“Paul is in the business of making people happy, and that’s exactly what he does,” Shimizu said. “You’re never sure where it’s going or what it’s tied to. It’s the kind of thing that the more you look at it, the more you see. There’s a magical quality to it.”






Whether the main attraction is a train display or a light show or something else, each botanic garden holiday show is flanked with more traditional holiday activities. Many shows, like Van Dusen Botanical Gardens and the Denver Botanic Gardens, feature choirs and carolers that sing to guests as they stroll the gardens.


VanDusen features a live Santa, a Gingerbread walk and a Candy Cane Lane.
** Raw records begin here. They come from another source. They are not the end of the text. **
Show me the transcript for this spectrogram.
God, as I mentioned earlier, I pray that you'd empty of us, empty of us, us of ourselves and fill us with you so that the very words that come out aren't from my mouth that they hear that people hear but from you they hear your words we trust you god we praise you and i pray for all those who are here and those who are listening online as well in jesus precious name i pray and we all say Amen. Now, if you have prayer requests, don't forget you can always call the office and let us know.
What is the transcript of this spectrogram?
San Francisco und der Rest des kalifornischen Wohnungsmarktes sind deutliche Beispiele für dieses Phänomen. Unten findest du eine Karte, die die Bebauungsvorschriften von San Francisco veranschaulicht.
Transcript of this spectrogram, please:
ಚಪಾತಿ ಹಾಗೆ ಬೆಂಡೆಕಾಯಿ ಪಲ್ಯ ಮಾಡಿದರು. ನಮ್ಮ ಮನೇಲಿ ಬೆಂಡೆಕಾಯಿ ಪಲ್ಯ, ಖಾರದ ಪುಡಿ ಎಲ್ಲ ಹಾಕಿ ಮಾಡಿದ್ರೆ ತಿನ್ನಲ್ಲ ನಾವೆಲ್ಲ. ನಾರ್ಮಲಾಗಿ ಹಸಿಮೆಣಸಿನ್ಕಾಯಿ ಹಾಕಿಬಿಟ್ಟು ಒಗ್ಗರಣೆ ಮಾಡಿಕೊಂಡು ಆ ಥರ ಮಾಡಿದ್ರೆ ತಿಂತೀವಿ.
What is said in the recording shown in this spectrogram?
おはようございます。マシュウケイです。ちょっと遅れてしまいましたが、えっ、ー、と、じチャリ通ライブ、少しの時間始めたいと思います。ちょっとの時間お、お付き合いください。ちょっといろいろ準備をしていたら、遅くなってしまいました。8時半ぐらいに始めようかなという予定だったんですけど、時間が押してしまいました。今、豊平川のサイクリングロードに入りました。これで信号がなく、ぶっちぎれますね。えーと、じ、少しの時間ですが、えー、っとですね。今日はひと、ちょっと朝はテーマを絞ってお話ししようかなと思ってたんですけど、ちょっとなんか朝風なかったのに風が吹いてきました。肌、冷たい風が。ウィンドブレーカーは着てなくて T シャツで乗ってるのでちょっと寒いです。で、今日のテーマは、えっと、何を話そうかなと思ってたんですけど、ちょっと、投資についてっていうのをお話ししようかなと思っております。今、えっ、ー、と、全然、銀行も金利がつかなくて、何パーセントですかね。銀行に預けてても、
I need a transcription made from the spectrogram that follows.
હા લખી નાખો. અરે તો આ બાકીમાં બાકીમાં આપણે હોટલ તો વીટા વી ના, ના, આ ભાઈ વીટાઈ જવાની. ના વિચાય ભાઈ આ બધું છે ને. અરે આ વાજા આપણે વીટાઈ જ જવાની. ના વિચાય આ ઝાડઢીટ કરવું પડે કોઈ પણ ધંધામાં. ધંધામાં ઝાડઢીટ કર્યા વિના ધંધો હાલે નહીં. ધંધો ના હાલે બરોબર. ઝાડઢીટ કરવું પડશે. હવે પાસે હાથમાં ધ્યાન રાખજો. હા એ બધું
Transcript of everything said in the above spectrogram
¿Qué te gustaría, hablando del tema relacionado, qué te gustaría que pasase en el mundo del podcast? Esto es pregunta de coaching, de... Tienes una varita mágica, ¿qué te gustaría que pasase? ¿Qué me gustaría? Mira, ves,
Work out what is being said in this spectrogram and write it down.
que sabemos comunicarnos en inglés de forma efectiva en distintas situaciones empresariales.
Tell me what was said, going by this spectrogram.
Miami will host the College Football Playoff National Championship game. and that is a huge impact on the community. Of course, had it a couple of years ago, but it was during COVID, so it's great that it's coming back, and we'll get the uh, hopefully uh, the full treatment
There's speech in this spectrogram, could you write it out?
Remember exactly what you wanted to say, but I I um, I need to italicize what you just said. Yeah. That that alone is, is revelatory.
Denver’s presentation includes mistletoe kissing spots, a bell choir, ice sculptures and dancers.


The Chicago Botanic Garden lets visitors roam the garden with snowshoes if they wish, and also features breakfast and dinner events with Santa, hot chocolate with Mrs. Clause and a Hanukkah dinner. The Atlanta Botanical Garden hosts a holiday market, puppet shows, and a bring-your-dog day.


Most holiday events serve hot food and drinks such as cookies, s’mores, waffles, kettle corn, mini doughnuts, hot chocolate, cider and coffee. With exotic lights and decorations, the gardens are a popular place for taking family holiday photos. Guests at the U.S. Botanic Garden often snap photos under the Holiday tree, which is decorated with ornaments and lights and circled by a Paul Busse model train.


“The holiday show is our gift to the public, because people love it,” Shimizu said. “That’s really our business, to get people to love plants and provide a magical atmosphere to enjoy the holidays”.